AP Government and Politics: Chapter 14 - The Presidency

Divided government
One party controls the White House and one party controls one or both houses of government.
Unified government
The same party controls the White House and both houses of government.
The inability of the government to act because rival parties control different parts of the government.
Electoral college
The people chosen to cast each state's votes in a presidential election. Each state can cast one electoral vote for each senator and representative it has. The District of Columbia has three electoral votes, even though it cannot elect a representative or Senator.
Pyramid structure (include pros & cons of structure)
A president's subordinates report to him through a clear chain of command headed by a chief of staff. A pyramid structure proides for an orderly flow of information and decisions, but does so at the risk of isolating or misinforming the president.
Circular structure (include pros & cons of structure)
Seceral of the president's assistants report directly to him. The circular method has the cirtue o giving the president a great deal of infomation, but at the price of confusion and conflict amond cabinet secretaries and assistants.
Ad hoc structure (include pros & cons of structure)
Seceral subordinates, cabinet officers and committees report directly tothe president on different matters. An ad hoc struture allows great dlecibility, minimizes bureaucratic inertia, and generates ideas and information from disparate channgels, but it risks cutting the president off from the government officials who are ultimately responsible for translating presidential decisions into policy proposals and administrative action.
The heads of the fifteen executie branch departments of the federal government.
Bully pulpit
The president's use of his prestige and visibility to guide or enthuse the American public.
Veto message
A message from the president to Congress stating that he will not sign a bill it has passed. Must be produced within ten days of the bill's passage.
Pocket veto
A bill fails to become law because the president did not sign it within ten days before Congress adjourns.
Line item veto
An executive's ability to block a particular procision in a bill passed by the legislature.
Executive privilege
The right to keep executive communications confidential, especially if they relate to national security.
U.S. v Nixon
In 1973 the Supreme Court for the first time met the issue directly. A federal special prosecutor dought tape recordings of White House conversations between President Nixon and his advisers as part of his investigation of the Watergate scandal.

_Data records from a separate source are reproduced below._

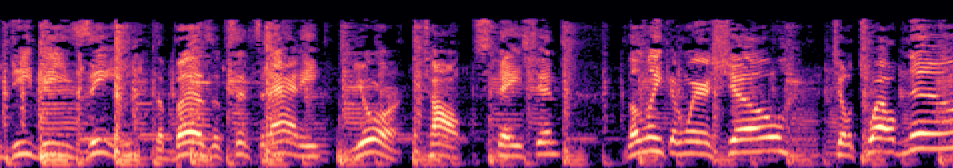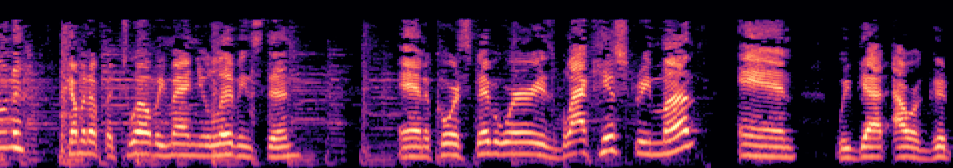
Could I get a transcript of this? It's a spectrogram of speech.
WDBZ, the buzz of Cincinnati, your talk station. The Lincoln Ware Show till 12 noon. Coming up at 12, Emmanuel Livingston. And of course, February is Black History Month, and we've got our good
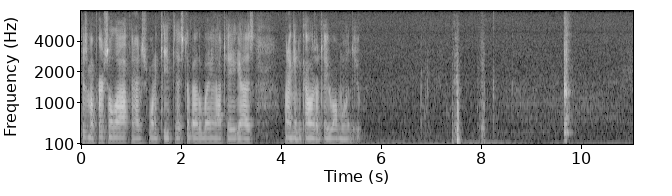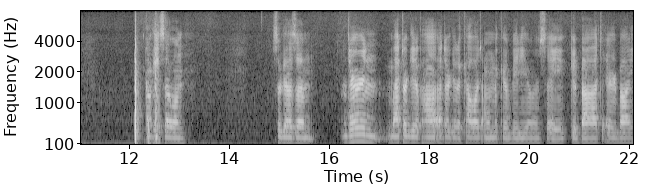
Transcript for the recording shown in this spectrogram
because of my personal life, and I just want to keep that stuff out of the way. And I'll tell you guys when I get to college, I'll tell you what I'm gonna do. Okay, so um, so guys, um, during after I get up high, after I get to college, I'm gonna make a video and say goodbye to everybody.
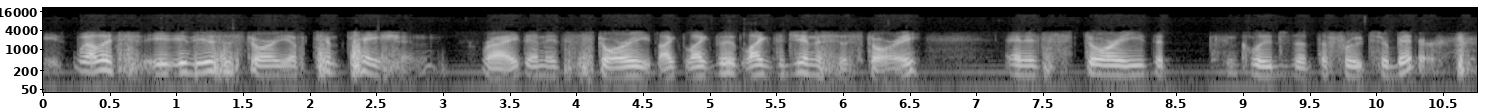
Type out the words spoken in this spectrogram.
it well, it's it, it is a story of temptation, right? And it's a story like like the like the Genesis story, and it's a story that concludes that the fruits are bitter.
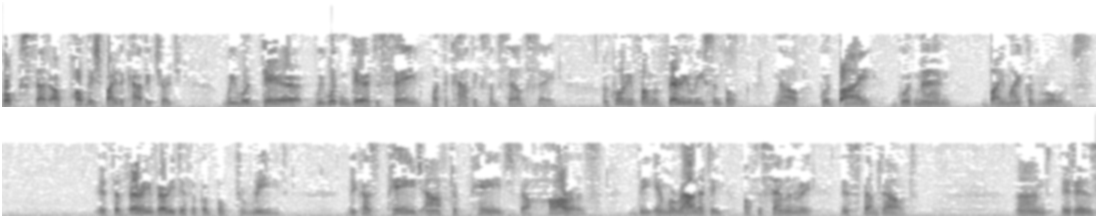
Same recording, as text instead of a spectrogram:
books that are published by the Catholic Church, we would dare, we wouldn't dare to say what the Catholics themselves say. I'm quoting from a very recent book now, Goodbye, Good Man, by Michael Rose. It's a very, very difficult book to read because page after page, the horrors, the immorality of the seminary is spelt out. And it is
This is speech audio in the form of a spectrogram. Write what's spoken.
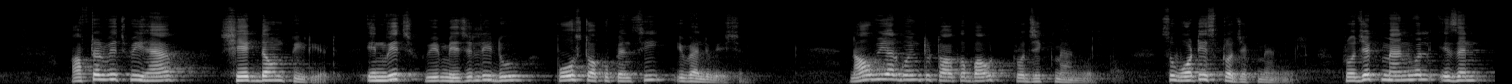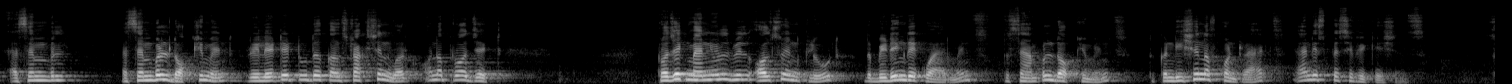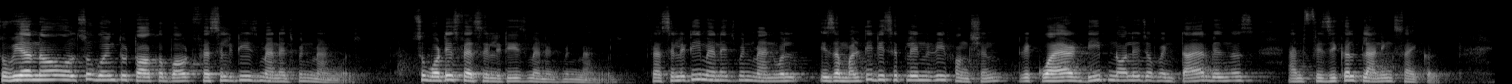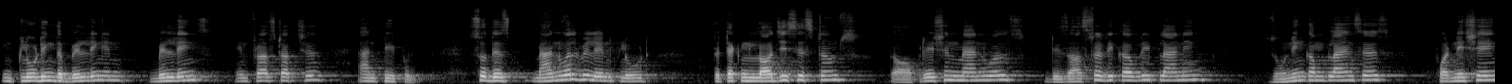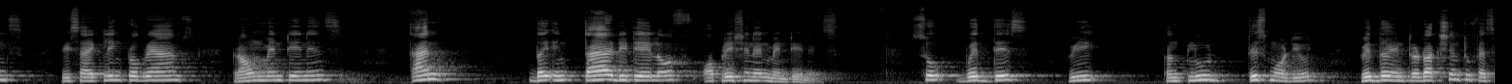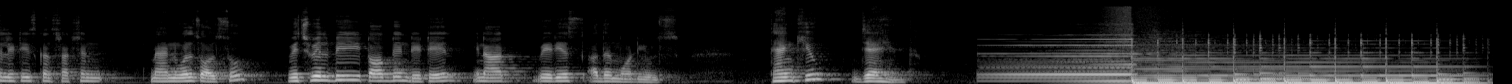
After which we have shakedown period, in which we majorly do post occupancy evaluation. Now we are going to talk about project manual. So what is project manual? Project manual is an assemble, assembled document related to the construction work on a project. Project manual will also include the bidding requirements, the sample documents, the condition of contracts and specifications. So we are now also going to talk about facilities management manual. So what is facilities management manual? Facility Management Manual is a multidisciplinary function required deep knowledge of entire business and physical planning cycle, including the building in buildings, infrastructure and people. So this manual will include the technology systems, the operation manuals, disaster recovery planning, zoning compliances, furnishings, recycling programs, ground maintenance and the entire detail of operation and maintenance. So with this we conclude this module with the introduction to facilities construction manuals also which will be talked in detail in our various other modules. Thank you. Jai Hind.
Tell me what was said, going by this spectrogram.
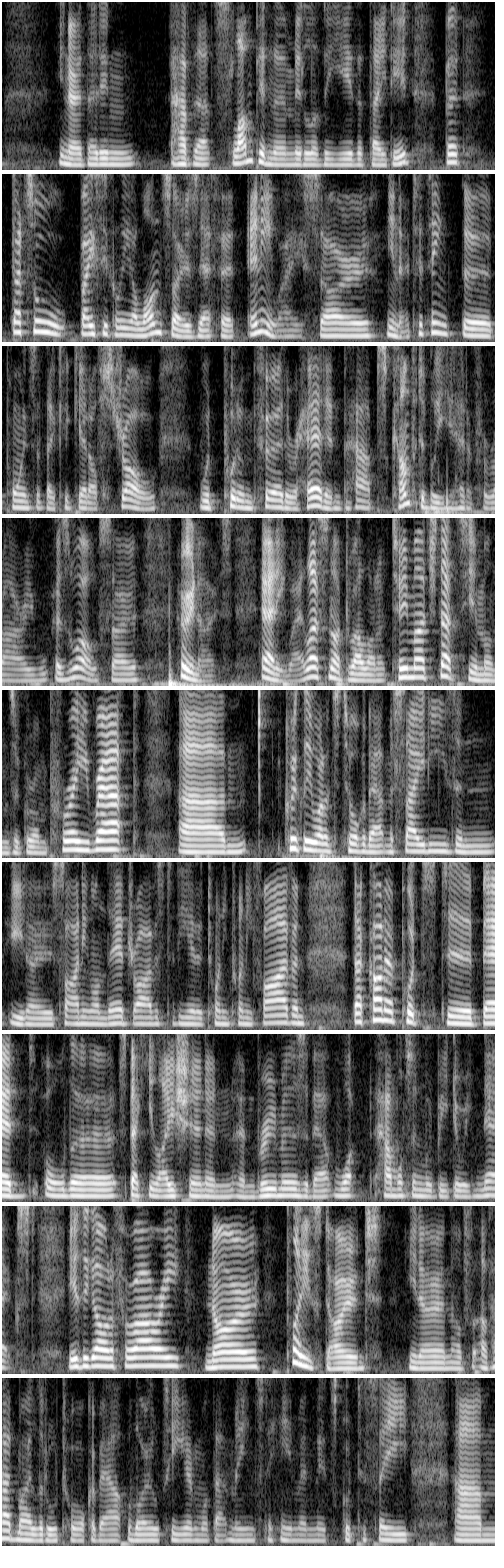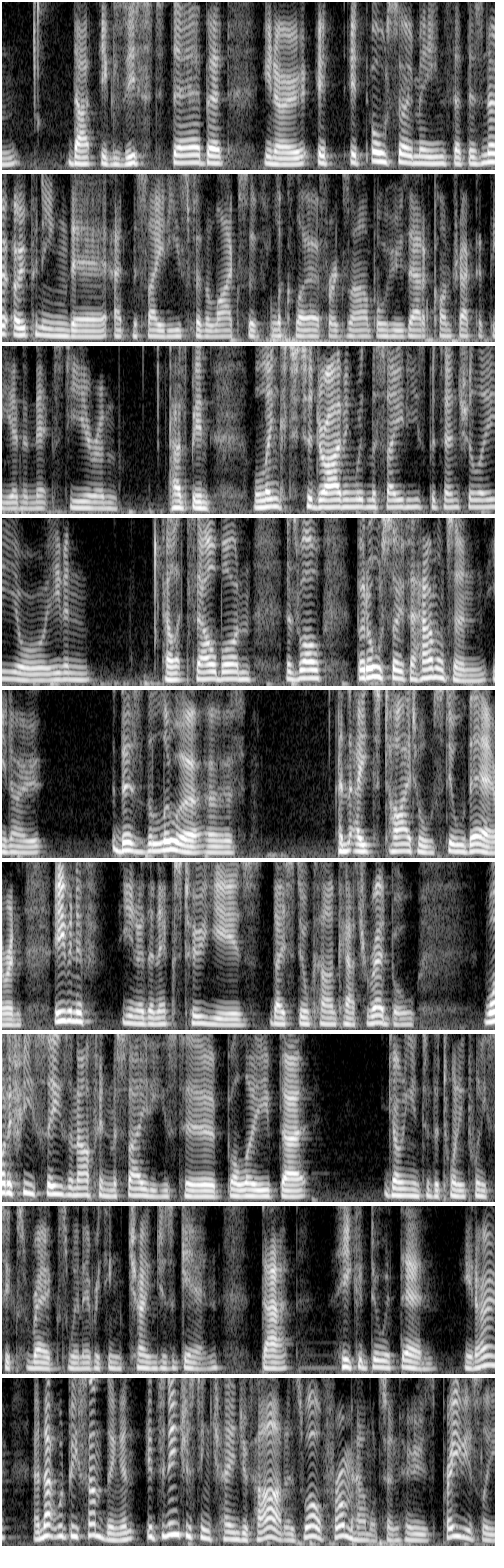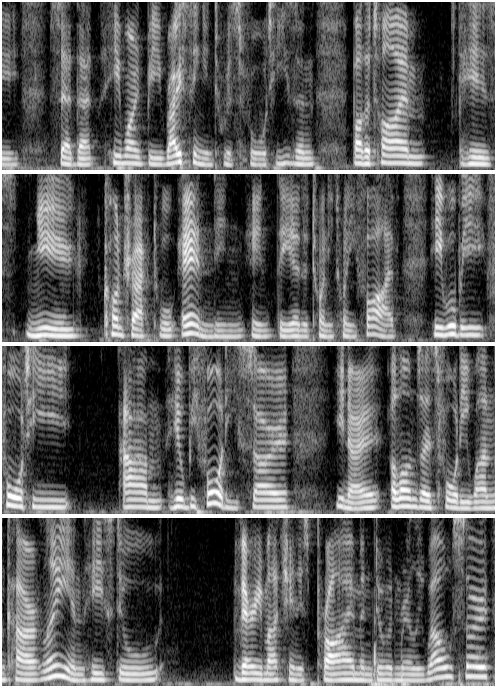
you know, they didn't have that slump in the middle of the year that they did. But that's all basically Alonso's effort anyway. So, you know, to think the points that they could get off Stroll would put them further ahead and perhaps comfortably ahead of Ferrari as well. So, who knows? Anyway, let's not dwell on it too much. That's your Monza Grand Prix wrap. Um, quickly wanted to talk about Mercedes and you know signing on their drivers to the end of 2025 and that kind of puts to bed all the speculation and, and rumors about what Hamilton would be doing next. Is he going to Ferrari? No. Please don't you know and I've, I've had my little talk about loyalty and what that means to him and it's good to see um, that exist there but you know, it, it also means that there's no opening there at Mercedes for the likes of Leclerc, for example, who's out of contract at the end of next year and has been linked to driving with Mercedes potentially, or even Alex Albon as well. But also for Hamilton, you know, there's the lure of an eighth title still there. And even if, you know, the next two years they still can't catch Red Bull, what if he sees enough in Mercedes to believe that going into the 2026 regs when everything changes again, that he could do it then, you know? And that would be something. And it's an interesting change of heart as well from Hamilton, who's previously said that he won't be racing into his 40s. And by the time his new contract will end in, in the end of 2025, he will be 40. Um, he'll be 40. So you know, Alonso's 41 currently, and he's still very much in his prime and doing really well. So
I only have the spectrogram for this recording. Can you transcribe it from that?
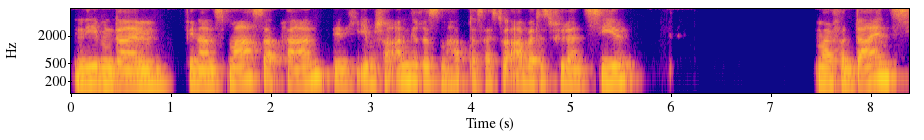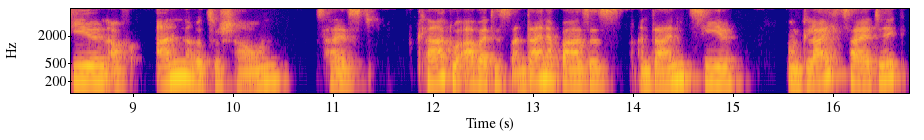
neben deinem Finanzmasterplan, den ich eben schon angerissen habe, das heißt, du arbeitest für dein Ziel, mal von deinen Zielen auf andere zu schauen. Das heißt, klar, du arbeitest an deiner Basis, an deinem Ziel und gleichzeitig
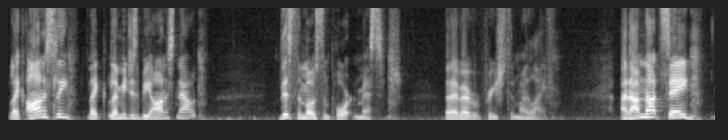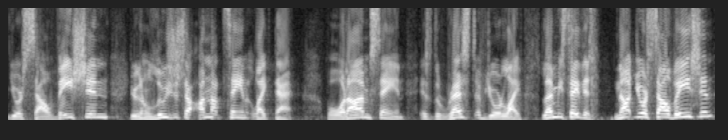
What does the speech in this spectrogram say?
like honestly, like let me just be honest now. This is the most important message that I've ever preached in my life. And I'm not saying your salvation, you're going to lose yourself. I'm not saying it like that. But what I'm saying is the rest of your life. Let me say this not your salvation,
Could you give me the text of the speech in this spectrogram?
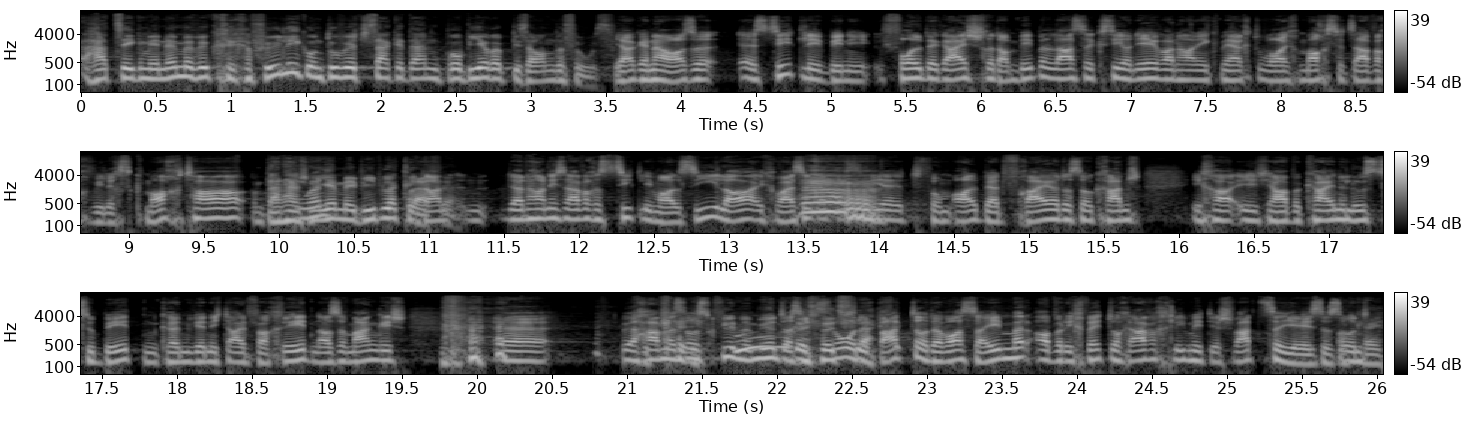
hat es irgendwie nicht mehr wirklich eine Füllung und du würdest sagen, dann probiere etwas anderes aus. Ja, genau. Also, ein Zeitchen bin ich voll begeistert am Bibellesen gewesen und irgendwann habe ich gemerkt, wow, ich mache es jetzt einfach, weil ich es gemacht habe. Und dann hast du nie mehr Bibel Und gelesen. dann, dann habe ich es einfach ein Zeitchen mal sein lassen. Ich weiß nicht, ob du das Lied vom Albert Frey oder so kannst. Ich, ha, ich habe keine Lust zu beten, können wir nicht einfach reden. Also manchmal äh, wir haben Okay. so das Gefühl, wir müssen das jetzt das ist so nicht debatten oder was auch immer, aber ich will doch einfach ein bisschen mit dir schwätzen, Jesus. Okay.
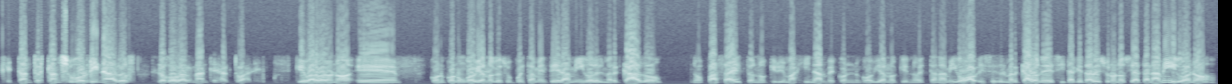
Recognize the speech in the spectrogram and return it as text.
que tanto están subordinados los gobernantes actuales. Qué bárbaro, ¿no? Eh, con, con un gobierno que supuestamente era amigo del mercado, nos pasa esto, no quiero imaginarme con un gobierno que no es tan amigo, a veces el mercado necesita que tal vez uno no sea tan amigo, ¿no?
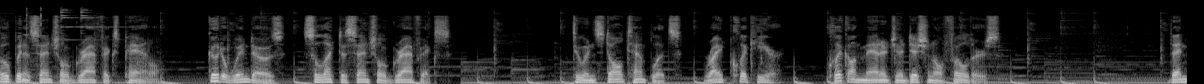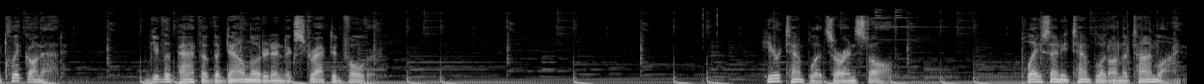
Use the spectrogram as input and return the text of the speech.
Open Essential Graphics panel. Go to Windows, select Essential Graphics. To install templates, right-click here. Click on Manage Additional Folders. Then click on Add. Give the path of the downloaded and extracted folder. Here templates are installed. Place any template on the timeline.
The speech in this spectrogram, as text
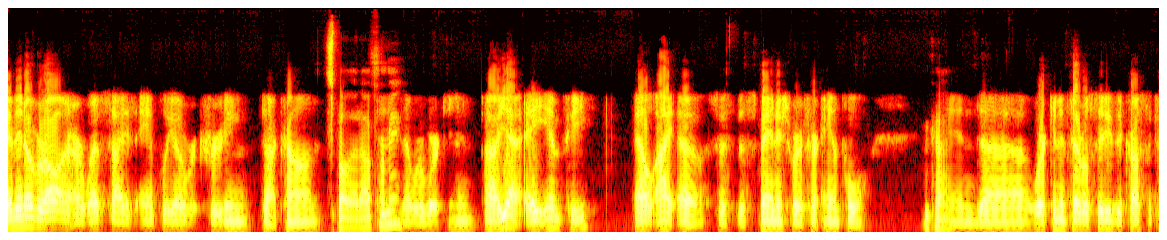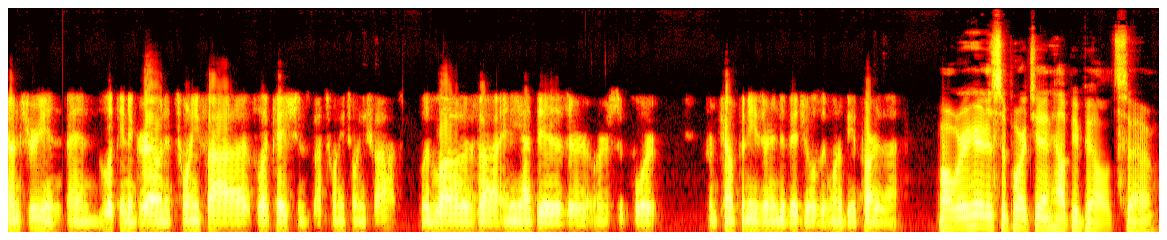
and then overall, our website is ampliorecruiting.com. Spell that out for me. That we're working in. Uh, yeah, A M P L I O. So it's the Spanish word for ample. Okay. And uh, working in several cities across the country and, and looking to grow into 25 locations by 2025. Would love uh, any ideas or, or support from companies or individuals that want to be a part of that. Well, we're here to support you and help you build. So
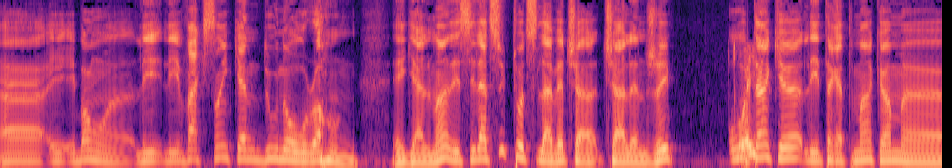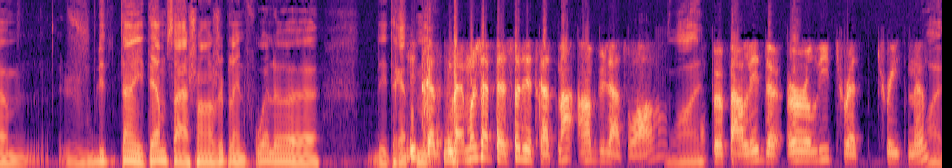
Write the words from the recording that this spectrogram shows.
Euh, et, et bon, euh, les, les vaccins can do no wrong également. Et c'est là-dessus que toi, tu l'avais cha- challengé. Autant que les traitements comme. euh, J'oublie tout le temps les termes, ça a changé plein de fois, là. des traitements. ben, moi, j'appelle ça des traitements ambulatoires. Ouais. On peut parler de early treatment Ouais.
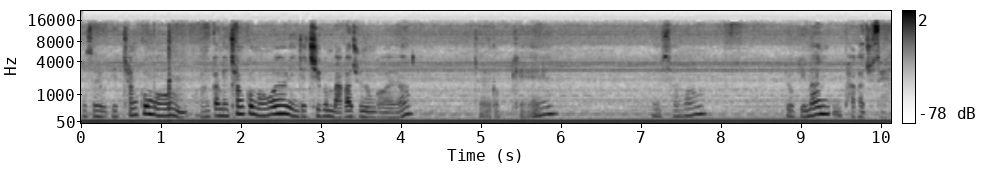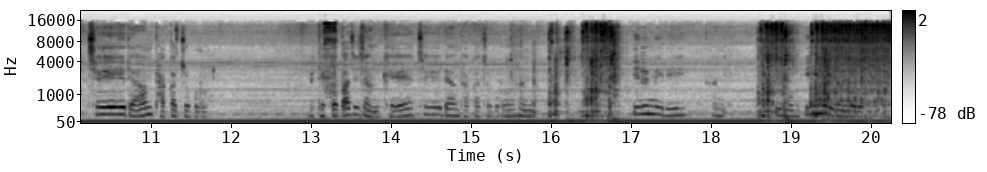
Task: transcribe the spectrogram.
그래서 여기 창구멍, 안감의 창구멍을 이제 지금 막아주는 거예요. 자, 이렇게 해서 여기만 박아주세요. 최대한 바깥쪽으로. 밑에 거 빠지지 않게 최대한 바깥쪽으로 한 1mm 한 1, 1mm 정도로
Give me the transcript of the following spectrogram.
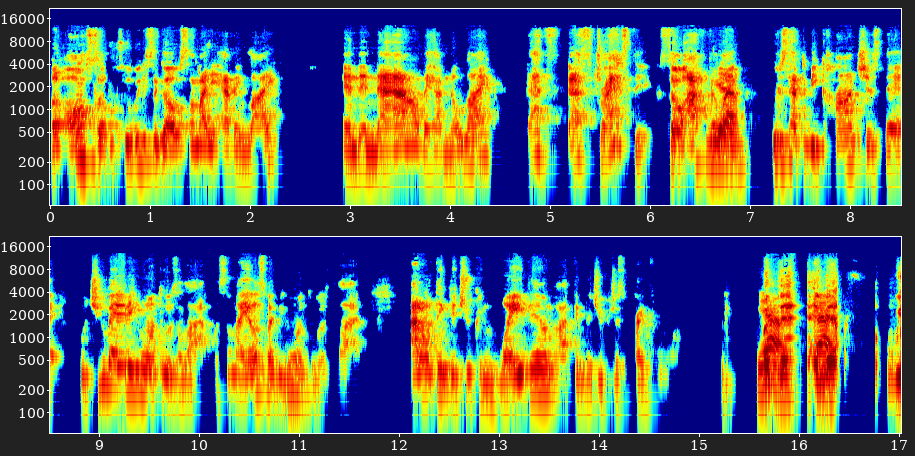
But also, mm-hmm. two weeks ago, somebody having life and then now they have no life that's that's drastic. So I feel yeah. like we just have to be conscious that what you may be going through is a lot, what somebody else may be going mm. through is a lot. I don't think that you can weigh them. I think that you can just pray for them. Yeah, but then, and then we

In the case, the Supreme Cout, by a vote of eight to zero, held that while there may be a sound basis for the claim of executive privilege, especially where sensitive military or diplomatic matters are incolced, there is no "absolute unqualified Presidential privelege of immunity from judicial process under all circumstances."
Budget Reform Act of 1974
Requires the president to spend all appropriated funds unless he first tells Congress what funds he wishes not to spend and Congress, within forty five days, agrees to delete the items. If he wishes simply to delay spending the money, he need only informa Congress, but Congress then can refure the delay by passing a resolution requiring the immediate release of the money. Federal courts have upheld the rule that the president must spend, without delay for policy reasons, money that Congress has appropriated.
Legislative veto
The authority of Congress to block apresidential action after it has taken place. The Supreme Court has held that Congress does not have this power.
Charges against a president approved by a majority of the House of Representatives.
Lame duck
A person still in office after he or she has lost a big for reelection.